Return the data below exactly, but only from the line containing "Pitch, talking speed, loudness, syllable" through the line containing "Language, sex, state, district, pitch", with both of those lines included.

### Input data
^^^^

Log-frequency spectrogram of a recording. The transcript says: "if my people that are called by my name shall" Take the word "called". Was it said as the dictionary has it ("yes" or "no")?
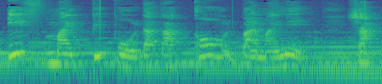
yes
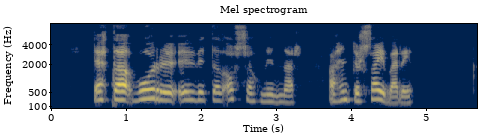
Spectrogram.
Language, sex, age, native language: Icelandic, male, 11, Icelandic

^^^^

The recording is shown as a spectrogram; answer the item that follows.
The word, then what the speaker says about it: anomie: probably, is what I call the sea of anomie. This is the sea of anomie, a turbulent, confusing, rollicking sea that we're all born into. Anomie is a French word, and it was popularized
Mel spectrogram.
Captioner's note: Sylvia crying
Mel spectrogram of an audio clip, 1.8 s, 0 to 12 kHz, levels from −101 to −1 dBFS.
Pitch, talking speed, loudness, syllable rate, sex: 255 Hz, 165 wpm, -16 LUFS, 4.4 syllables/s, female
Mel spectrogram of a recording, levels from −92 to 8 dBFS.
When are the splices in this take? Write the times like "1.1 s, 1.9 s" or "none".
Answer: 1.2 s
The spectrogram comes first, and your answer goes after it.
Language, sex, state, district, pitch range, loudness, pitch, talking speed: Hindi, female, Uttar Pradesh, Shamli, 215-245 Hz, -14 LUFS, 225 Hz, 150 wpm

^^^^

### Solution
Pitch, talking speed, loudness, syllable rate, sex: 255 Hz, 165 wpm, -16 LUFS, 4.4 syllables/s, female
Mel spectrogram of a recording, levels from −92 to 8 dBFS.
When are the splices in this take? Write the times like "1.1 s, 1.9 s" or "none".
Answer: 1.2 s
The spectrogram comes first, and your answer goes after it.
Language, sex, state, district, pitch range, loudness, pitch, talking speed: Hindi, female, Uttar Pradesh, Shamli, 215-245 Hz, -14 LUFS, 225 Hz, 150 wpm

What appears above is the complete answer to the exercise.